TASK TO CARRY OUT: What are the lines below, starting at the line containing "What was said, spectrogram below" and ending at the line containing "Identify the words"? Write them out exactly, ends included, without pictures.

Recorded data:
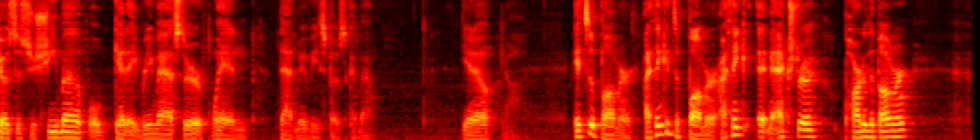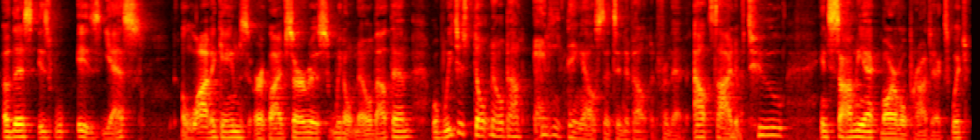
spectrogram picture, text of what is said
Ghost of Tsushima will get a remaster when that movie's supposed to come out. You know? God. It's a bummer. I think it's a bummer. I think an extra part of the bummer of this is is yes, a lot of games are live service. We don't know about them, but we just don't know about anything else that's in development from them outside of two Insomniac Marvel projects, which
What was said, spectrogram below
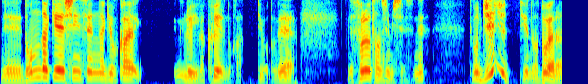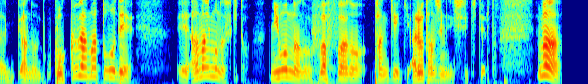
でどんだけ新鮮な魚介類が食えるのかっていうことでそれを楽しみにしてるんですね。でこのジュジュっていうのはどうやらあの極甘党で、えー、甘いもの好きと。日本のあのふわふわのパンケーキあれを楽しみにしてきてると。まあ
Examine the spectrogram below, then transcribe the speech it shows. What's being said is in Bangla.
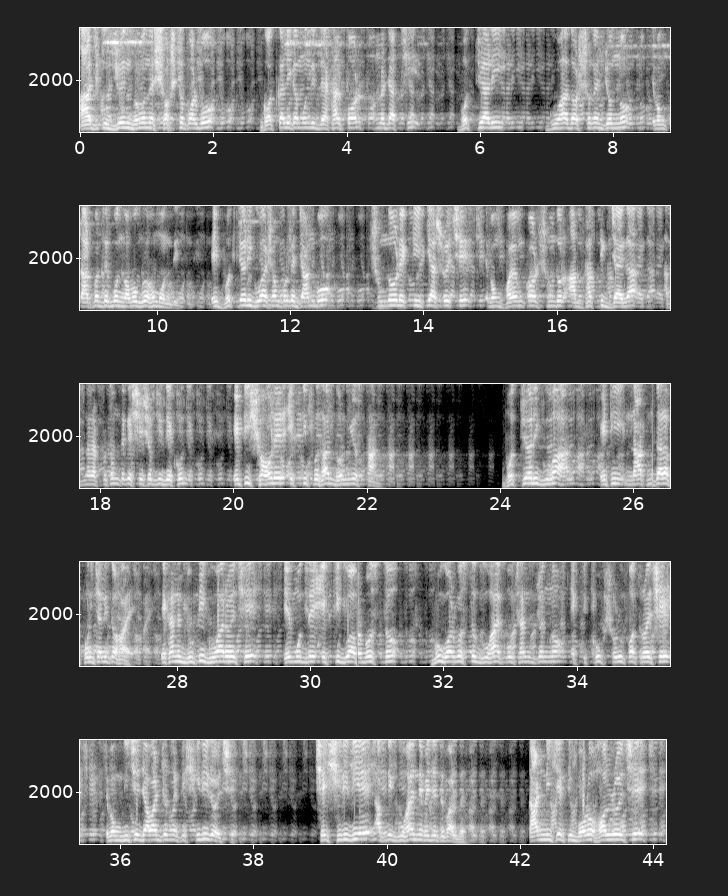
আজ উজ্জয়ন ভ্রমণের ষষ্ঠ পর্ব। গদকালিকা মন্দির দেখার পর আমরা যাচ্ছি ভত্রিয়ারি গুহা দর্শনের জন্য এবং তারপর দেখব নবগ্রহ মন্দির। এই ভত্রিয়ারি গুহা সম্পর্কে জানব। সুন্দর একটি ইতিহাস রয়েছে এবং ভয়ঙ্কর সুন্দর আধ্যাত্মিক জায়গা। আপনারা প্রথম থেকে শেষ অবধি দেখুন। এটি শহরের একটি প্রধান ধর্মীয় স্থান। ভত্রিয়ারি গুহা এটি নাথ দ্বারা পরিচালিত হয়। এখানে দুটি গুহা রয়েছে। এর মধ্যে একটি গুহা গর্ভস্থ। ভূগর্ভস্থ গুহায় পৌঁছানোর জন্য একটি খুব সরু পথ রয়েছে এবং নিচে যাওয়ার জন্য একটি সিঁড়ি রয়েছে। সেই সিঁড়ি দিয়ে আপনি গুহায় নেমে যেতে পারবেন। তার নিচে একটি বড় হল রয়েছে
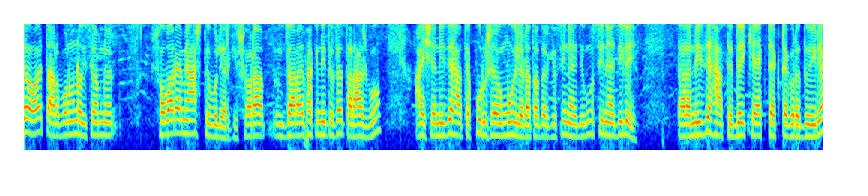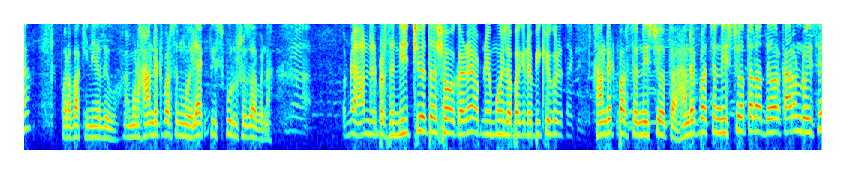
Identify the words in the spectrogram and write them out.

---

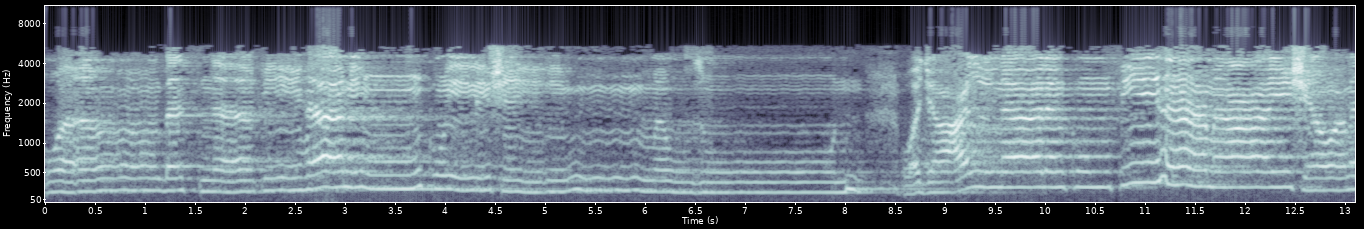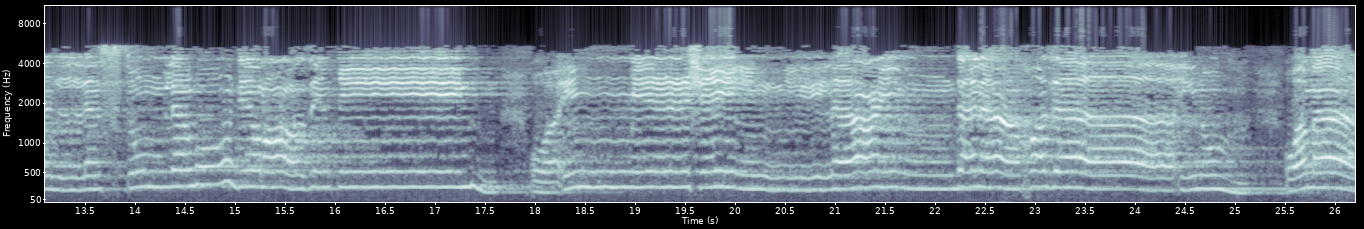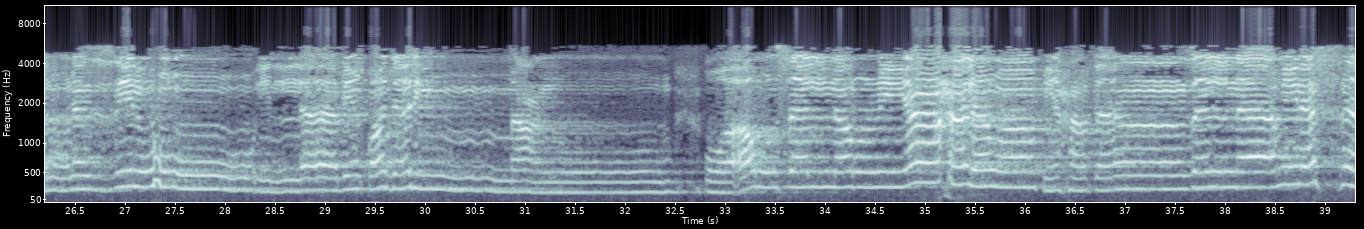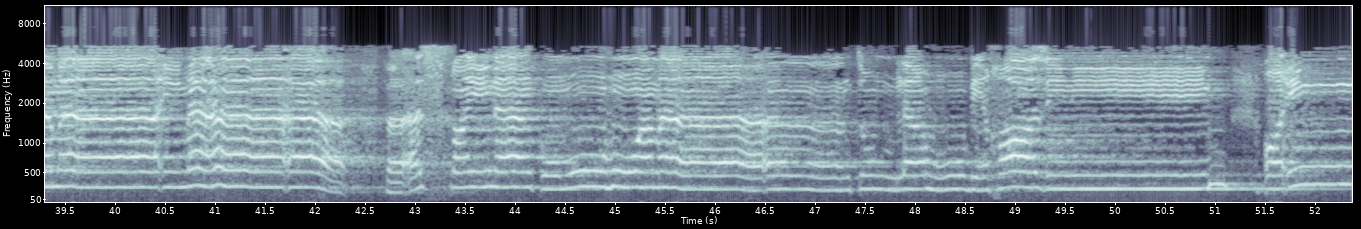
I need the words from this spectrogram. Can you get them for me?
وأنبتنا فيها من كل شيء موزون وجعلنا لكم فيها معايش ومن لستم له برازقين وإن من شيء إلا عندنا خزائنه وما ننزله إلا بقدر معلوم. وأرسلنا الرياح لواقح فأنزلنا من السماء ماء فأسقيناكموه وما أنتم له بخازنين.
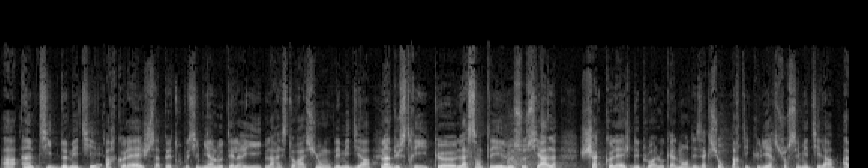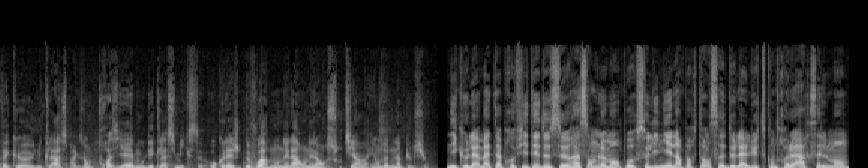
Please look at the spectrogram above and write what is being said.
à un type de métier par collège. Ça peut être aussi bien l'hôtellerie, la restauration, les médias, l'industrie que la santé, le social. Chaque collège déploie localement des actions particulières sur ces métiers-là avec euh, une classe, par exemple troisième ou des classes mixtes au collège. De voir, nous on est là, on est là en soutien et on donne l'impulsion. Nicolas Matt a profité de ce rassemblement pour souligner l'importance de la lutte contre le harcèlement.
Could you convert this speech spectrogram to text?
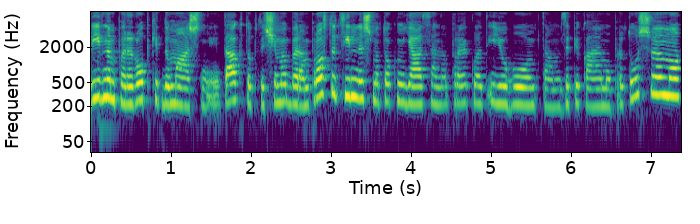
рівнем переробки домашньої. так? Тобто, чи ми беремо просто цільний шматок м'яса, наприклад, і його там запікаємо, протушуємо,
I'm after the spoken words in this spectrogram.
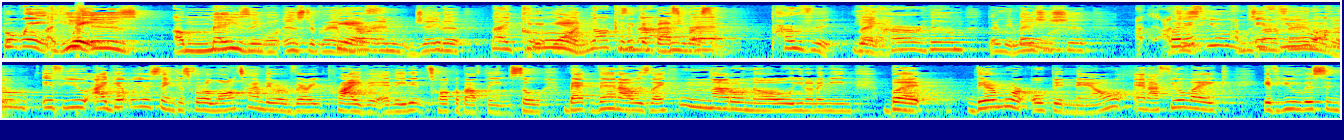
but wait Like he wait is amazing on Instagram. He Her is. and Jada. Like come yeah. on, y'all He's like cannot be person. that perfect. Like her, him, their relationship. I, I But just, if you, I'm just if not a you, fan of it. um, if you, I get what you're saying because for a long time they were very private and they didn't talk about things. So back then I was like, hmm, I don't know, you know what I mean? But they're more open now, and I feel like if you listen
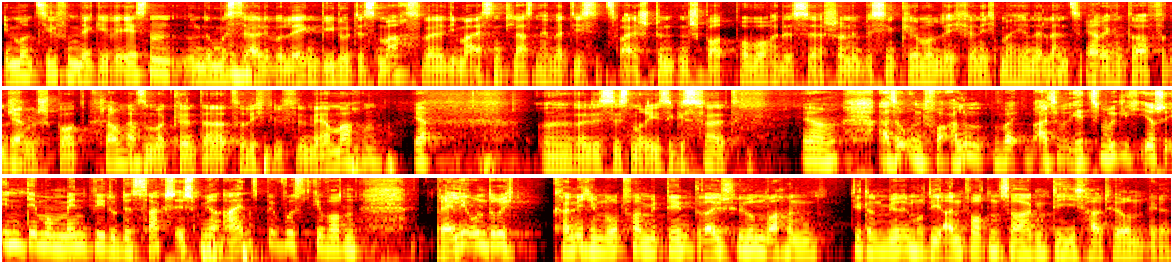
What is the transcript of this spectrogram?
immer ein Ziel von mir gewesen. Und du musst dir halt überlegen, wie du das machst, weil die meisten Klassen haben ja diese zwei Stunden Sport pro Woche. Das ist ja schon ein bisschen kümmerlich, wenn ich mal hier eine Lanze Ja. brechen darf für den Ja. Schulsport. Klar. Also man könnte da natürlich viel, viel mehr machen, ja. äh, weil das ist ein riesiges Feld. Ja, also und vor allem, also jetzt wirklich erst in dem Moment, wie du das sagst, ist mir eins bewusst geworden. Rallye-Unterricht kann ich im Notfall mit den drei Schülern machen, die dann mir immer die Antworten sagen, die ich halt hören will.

RESPONSE TO THE EXERCISE:
What was said, spectrogram below
でどんだけ新鮮な魚介類が食えるのかっていうことでそれを楽しみにしてるんですね。でこのジュジュっていうのはどうやらあの極甘党で、えー、甘いもの好きと。日本のあのふわふわのパンケーキあれを楽しみにしてきてると。まあ
Examine the spectrogram below, then transcribe the speech it shows. What's being said is in Bangla.
আজ উজ্জয়ন ভ্রমণের ষষ্ঠ পর্ব। গদকালিকা মন্দির দেখার পর আমরা যাচ্ছি ভত্রিয়ারি গুহা দর্শনের জন্য এবং তারপর দেখব নবগ্রহ মন্দির। এই ভত্রিয়ারি গুহা সম্পর্কে জানব। সুন্দর একটি ইতিহাস রয়েছে এবং ভয়ঙ্কর সুন্দর আধ্যাত্মিক জায়গা। আপনারা প্রথম থেকে শেষ অবধি দেখুন। এটি শহরের একটি প্রধান ধর্মীয় স্থান। ভত্রিয়ারি গুহা এটি নাথ দ্বারা পরিচালিত হয়। এখানে দুটি গুহা রয়েছে। এর মধ্যে একটি গুহা গর্ভস্থ। ভূগর্ভস্থ গুহায় পৌঁছানোর জন্য একটি খুব সরু পথ রয়েছে এবং নিচে যাওয়ার জন্য একটি সিঁড়ি রয়েছে। সেই সিঁড়ি দিয়ে আপনি গুহায় নেমে যেতে পারবেন। তার নিচে একটি বড় হল রয়েছে
Identify the words in the spectrogram and write them out.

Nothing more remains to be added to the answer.